─── EXERCISE MATERIALS ───

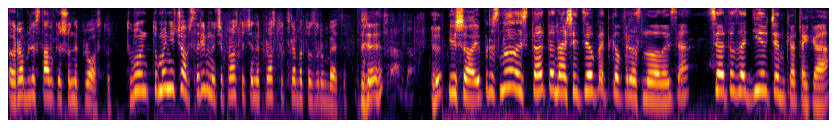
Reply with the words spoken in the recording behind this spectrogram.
роблю ставки, що непросто. Тому, тому нічого, все рівно, чи просто, чи не просто, треба то зробити. Правда. І що, і проснулась, тата наша цьопитка проснулася. Що то за дівчинка така?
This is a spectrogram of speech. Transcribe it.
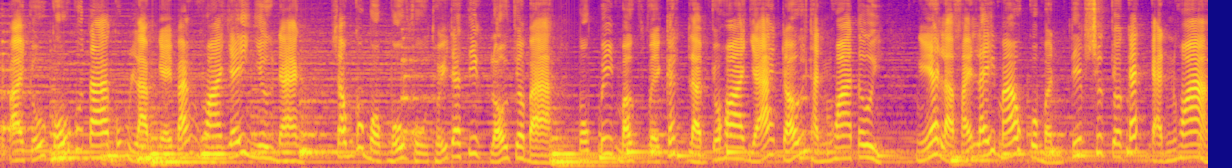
Bà chủ cũ của ta cũng làm nghề bán hoa giấy như nàng. Xong có một mụ phù thủy đã tiết lộ cho bà, một bí mật về cách làm cho hoa giả trở thành hoa tươi. Nghĩa là phải lấy máu của mình tiếp sức cho các cành hoa.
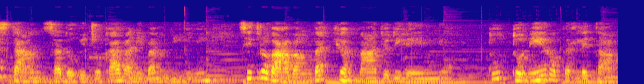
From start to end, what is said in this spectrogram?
stanza dove giocavano i bambini si trovava un vecchio armadio di legno, tutto nero per l'età,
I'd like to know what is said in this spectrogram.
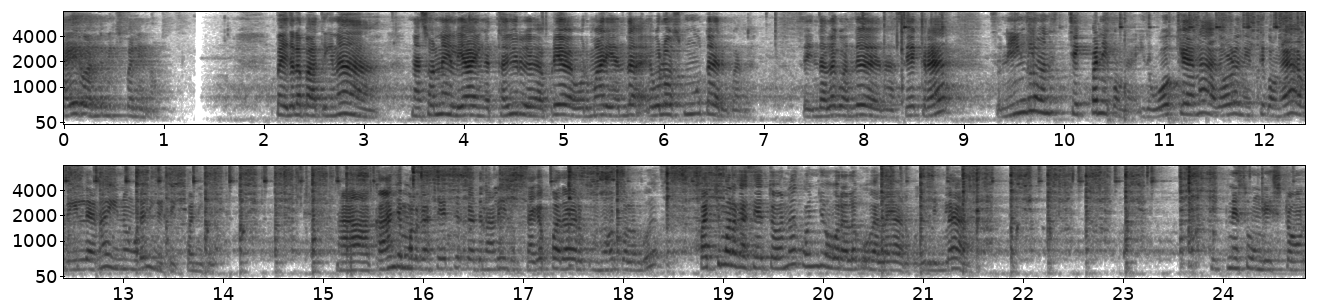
தயிர் வந்து மிக்ஸ் பண்ணிடணும். இப்போ இதில் பார்த்தீங்கன்னா நான் சொன்னேன் இல்லையா எங்கள் தயிர் அப்படியே ஒரு மாதிரி எந்த எவ்வளோ ஸ்மூத்தாக இருக்கு பாருங்க. ஸோ இந்த அளவுக்கு வந்து நான் சேர்க்குறேன். ஸோ நீங்களும் வந்து செக் பண்ணிக்கோங்க. இது ஓகேனா அதோடு நிறுத்திக்கோங்க. அப்படி இல்லைன்னா இன்னும் கூட நீங்கள் செக் பண்ணிக்கலாம். காஞ்ச மிளகா சேர்த்துருக்கிறதுனால இது சிகப்பாக தான் இருக்கும் மோர் குழம்பு. பச்சை மிளகா சேர்த்தோன்னா கொஞ்சம் ஓரளவுக்கு வெள்ளையாக இருக்கும் இல்லைங்களா? திக்னஸ் உங்கள் இஷ்டம்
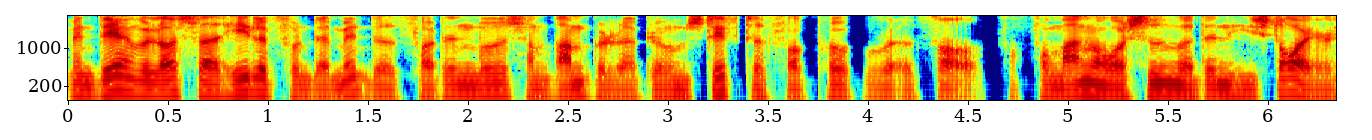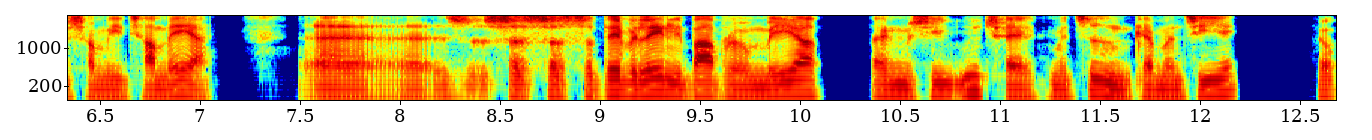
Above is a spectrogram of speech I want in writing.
Men det har vel også været hele fundamentet for den måde, som Rambøl er blevet stiftet for, på, for, for, for mange år siden, og den historie, som I tager med uh, så, så, så det er vel egentlig bare blevet mere, hvad kan man sige, udtalt med tiden, kan man sige, ikke? Jo.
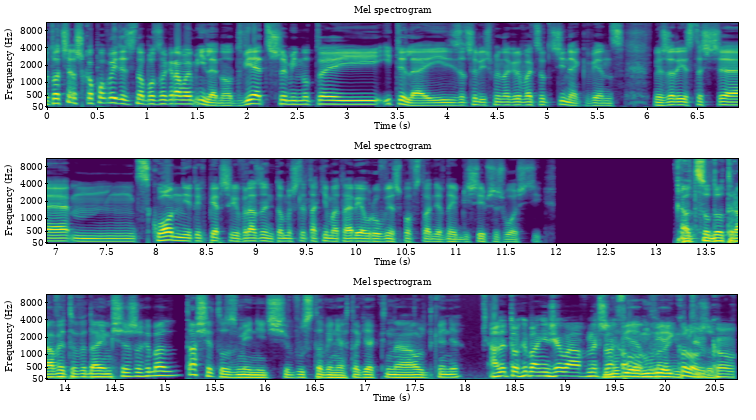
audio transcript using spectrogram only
no to ciężko powiedzieć, no bo zagrałem ile? No dwie, trzy minuty i, i tyle i zaczęliśmy nagrywać odcinek, więc jeżeli jesteście mm, skłonni tych pierwszych wrażeń, to myślę taki materiał również powstanie w najbliższej przyszłości. A co do trawy, to wydaje mi się, że chyba da się to zmienić w ustawieniach, tak jak na Oldgenie. Ale to chyba nie działa w meczach Mówię- online, mówię kolorze. tylko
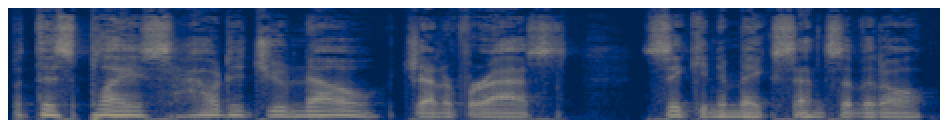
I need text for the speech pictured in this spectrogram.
But this place, how did you know? Jennifer asked, seeking to make sense of it all.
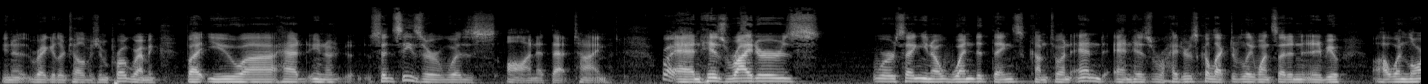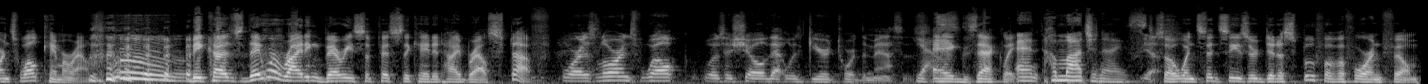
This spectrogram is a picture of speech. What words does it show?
you know regular television programming. But you uh, had you know Sid Caesar was on at that time, Right. And his writers were saying, you know, when did things come to an end? And his writers collectively once said in an interview, uh, when Lawrence Welk came around, because they were writing very sophisticated, highbrow stuff. Whereas Lawrence Welk was a show that was geared toward the masses. Yes. Exactly. And homogenized. Yes. So when Sid Caesar did a spoof of a foreign film,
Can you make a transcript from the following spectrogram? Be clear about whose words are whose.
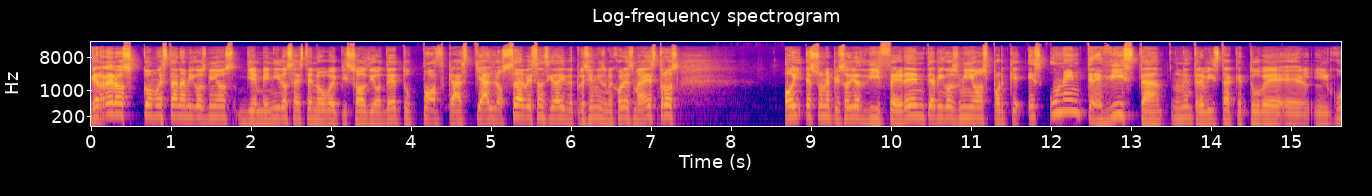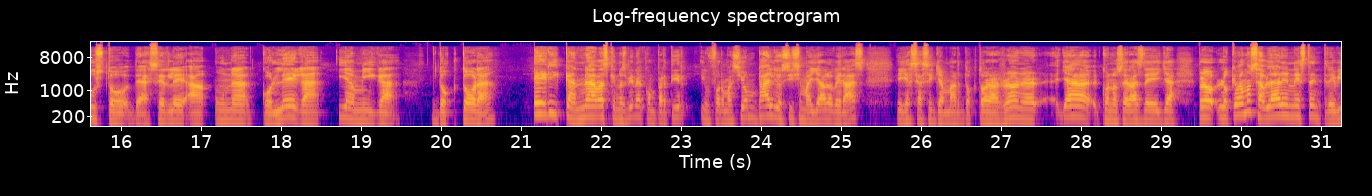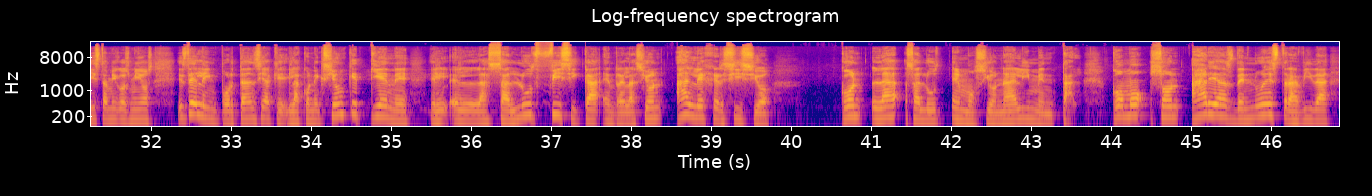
Speaker 1: Guerreros, ¿cómo están amigos míos? Bienvenidos a este nuevo episodio de tu podcast. Ya lo sabes, ansiedad y depresión, mis mejores maestros. Hoy es un episodio diferente, amigos míos, porque es una entrevista, una entrevista que tuve el gusto de hacerle a una colega y amiga doctora, Erika Navas, que nos viene a compartir información valiosísima, ya lo verás. Ella se hace llamar Doctora Runner, ya conocerás de ella. Pero lo que vamos a hablar en esta entrevista, amigos míos, es de la importancia que la conexión que tiene la salud física en relación al ejercicio con la salud emocional y mental. Cómo son áreas de nuestra vida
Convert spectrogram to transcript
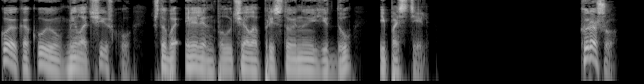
кое-какую мелочишку, чтобы Эллен получала пристойную еду и постель. «Хорошо,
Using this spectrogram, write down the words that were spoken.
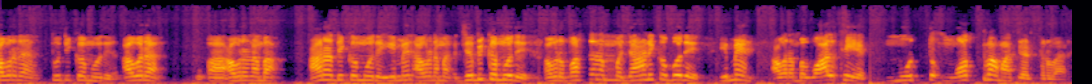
அவரை துதிக்கும் போது அவரை அவரை நம்ம ஆராதிக்கும் போது இமேன் அவரை நம்ம ஜெபிக்கும் போது அவர் வசனம் நம்ம தியானிக்கும் போது இமேன் அவர் நம்ம வாழ்க்கையை மொத்த மொத்தமா மாத்தி எடுத்துருவாரு.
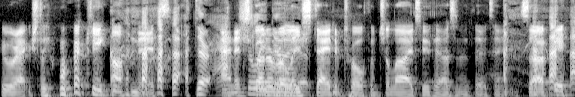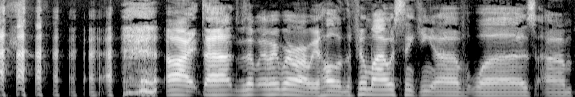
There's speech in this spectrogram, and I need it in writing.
who are actually working on this, They're and it's got a release it. date of twelfth of July, two thousand and thirteen. So All right, uh, where are we? Hold on. The film I was thinking of was. Um,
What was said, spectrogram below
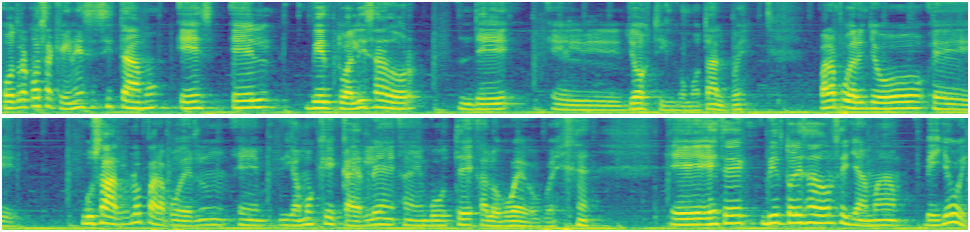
Otra cosa que necesitamos es el virtualizador de el joystick como tal, pues, para poder yo usarlo para poder, eh, digamos que caerle a, embuste a los juegos. Pues. Eh, este virtualizador se llama Belljoy.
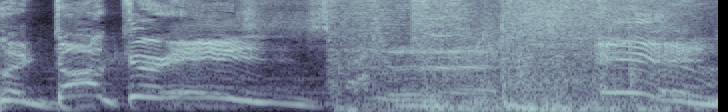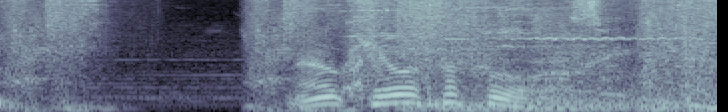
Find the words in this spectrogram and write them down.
The doctor is... In! No cure for fools.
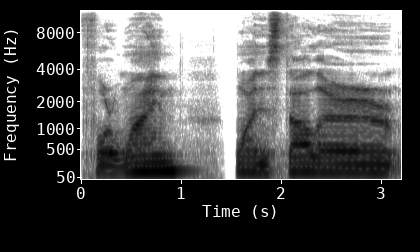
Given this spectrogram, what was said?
for wine wine installer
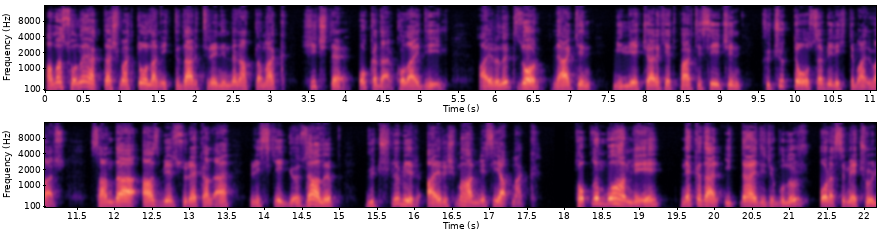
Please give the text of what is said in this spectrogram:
Ama sona yaklaşmakta olan iktidar treninden atlamak hiç de o kadar kolay değil. Ayrılık zor lakin Milliyetçi Hareket Partisi için küçük de olsa bir ihtimal var. Sandığa az bir süre kala riski göze alıp güçlü bir ayrışma hamlesi yapmak. Toplum bu hamleyi ne kadar ikna edici bulur orası meçhul.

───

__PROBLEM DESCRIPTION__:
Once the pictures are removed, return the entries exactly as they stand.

__RESPONSE__:
Reply with the words spoken in the recording behind this spectrogram.
роблю ставки, що непросто. Тому, тому нічого, все рівно, чи просто, чи не просто, треба то зробити. Правда. І що, і проснулась, тата наша цьопитка проснулася. Що то за дівчинка така?
This is a spectrogram of speech. Transcribe it.
Bà chủ cũ của ta cũng làm nghề bán hoa giấy như nàng. Xong có một mụ phù thủy đã tiết lộ cho bà, một bí mật về cách làm cho hoa giả trở thành hoa tươi. Nghĩa là phải lấy máu của mình tiếp sức cho các cành hoa.
From start to end, what is said in this spectrogram?
stanza dove giocavano i bambini si trovava un vecchio armadio di legno, tutto nero per l'età,
I'd like to know what is said in this spectrogram.
தயிர் வந்து மிக்ஸ் பண்ணிடணும். இப்போ இதில் பார்த்தீங்கன்னா நான் சொன்னேன் இல்லையா எங்கள் தயிர் அப்படியே ஒரு மாதிரி எந்த எவ்வளோ ஸ்மூத்தாக இருக்கு பாருங்க. ஸோ இந்த அளவுக்கு வந்து நான் சேர்க்குறேன். ஸோ நீங்களும் வந்து செக் பண்ணிக்கோங்க. இது ஓகேனா அதோடு நிறுத்திக்கோங்க. அப்படி இல்லைன்னா இன்னும் கூட நீங்கள் செக் பண்ணிக்கலாம். காஞ்ச மிளகா சேர்த்துருக்கிறதுனால இது சிகப்பாக தான் இருக்கும் மோர் குழம்பு. பச்சை மிளகா சேர்த்தோன்னா கொஞ்சம் ஓரளவுக்கு வெள்ளையாக இருக்கும் இல்லைங்களா? திக்னஸ் உங்கள் இஷ்டம்
Above is a spectrogram of speech I want in writing.
Men det har vel også været hele fundamentet for den måde, som Rambøl er blevet stiftet for, på, for, for, for mange år siden, og den historie, som I tager med uh, så, så, så det er vel egentlig bare blevet mere, hvad kan man sige, udtalt med tiden, kan man sige, ikke? Jo.
audio transcript using spectrogram only
no to ciężko powiedzieć, no bo zagrałem ile? No dwie, trzy minuty i, i tyle i zaczęliśmy nagrywać odcinek, więc jeżeli jesteście mm, skłonni tych pierwszych wrażeń, to myślę taki materiał również powstanie w najbliższej przyszłości. A co do trawy, to wydaje mi się, że chyba da się to zmienić w ustawieniach, tak jak na Oldgenie. Ale to chyba nie działa w meczach Mówię- online, mówię kolorze. tylko
I need text for the speech pictured in this spectrogram.
But this place, how did you know? Jennifer asked, seeking to make sense of it all.
This spectrogram is a picture of speech. What words does it show?
you know regular television programming. But you uh, had you know Sid Caesar was on at that time, Right. And his writers were saying, you know, when did things come to an end? And his writers collectively once said in an interview, uh, when Lawrence Welk came around, because they were writing very sophisticated, highbrow stuff. Whereas Lawrence Welk was a show that was geared toward the masses. Yes. Exactly. And homogenized. Yes. So when Sid Caesar did a spoof of a foreign film,
Can you make a transcript from the following spectrogram? Be clear about whose words are whose.
Speaker 1: Guerreros, ¿cómo están amigos míos? Bienvenidos a este nuevo episodio de tu podcast. Ya lo sabes, ansiedad y depresión, mis mejores maestros. Hoy es un episodio diferente, amigos míos, porque es una entrevista, una entrevista que tuve el gusto de hacerle a una colega y amiga doctora, Erika Navas, que nos viene a compartir información valiosísima, ya lo verás. Ella se hace llamar Doctora Runner, ya conocerás de ella. Pero lo que vamos a hablar en esta entrevista, amigos míos, es de la importancia que la conexión que tiene la salud física en relación al ejercicio con la salud emocional y mental. Cómo son áreas de nuestra vida
Convert spectrogram to transcript
кое-какую мелочишку, чтобы Эллен получала пристойную еду и постель. «Хорошо,
Using this spectrogram, write down the words that were spoken.
அவரை துதிக்கும் போது அவரை அவரை நம்ம ஆராதிக்கும் போது இமேன் அவரை நம்ம ஜெபிக்கும் போது அவர் வசனம் நம்ம தியானிக்கும் போது இமேன் அவர் நம்ம வாழ்க்கையை மொத்த மொத்தமா மாத்தி எடுத்துருவாரு.
There's speech in this spectrogram, and I need it in writing.
who are actually working on this, They're and it's got a release it. date of twelfth of July, two thousand and thirteen. So All right, uh, where are we? Hold on. The film I was thinking of was. Um,
What was said, spectrogram below
Otra cosa que necesitamos es el virtualizador de el joystick como tal, pues, para poder yo usarlo para poder, eh, digamos que caerle a, embuste a los juegos. Pues. Eh, este virtualizador se llama Belljoy.
Find the words in this spectrogram and write them down.
The doctor is... In! No cure for fools.
Given this spectrogram, what was said?
for wine wine installer
Please give the text of what is said in this spectrogram:
Ama sona yaklaşmakta olan iktidar treninden atlamak hiç de o kadar kolay değil. Ayrılık zor lakin Milliyetçi Hareket Partisi için küçük de olsa bir ihtimal var. Sandığa az bir süre kala riski göze alıp güçlü bir ayrışma hamlesi yapmak. Toplum bu hamleyi ne kadar ikna edici bulur orası meçhul.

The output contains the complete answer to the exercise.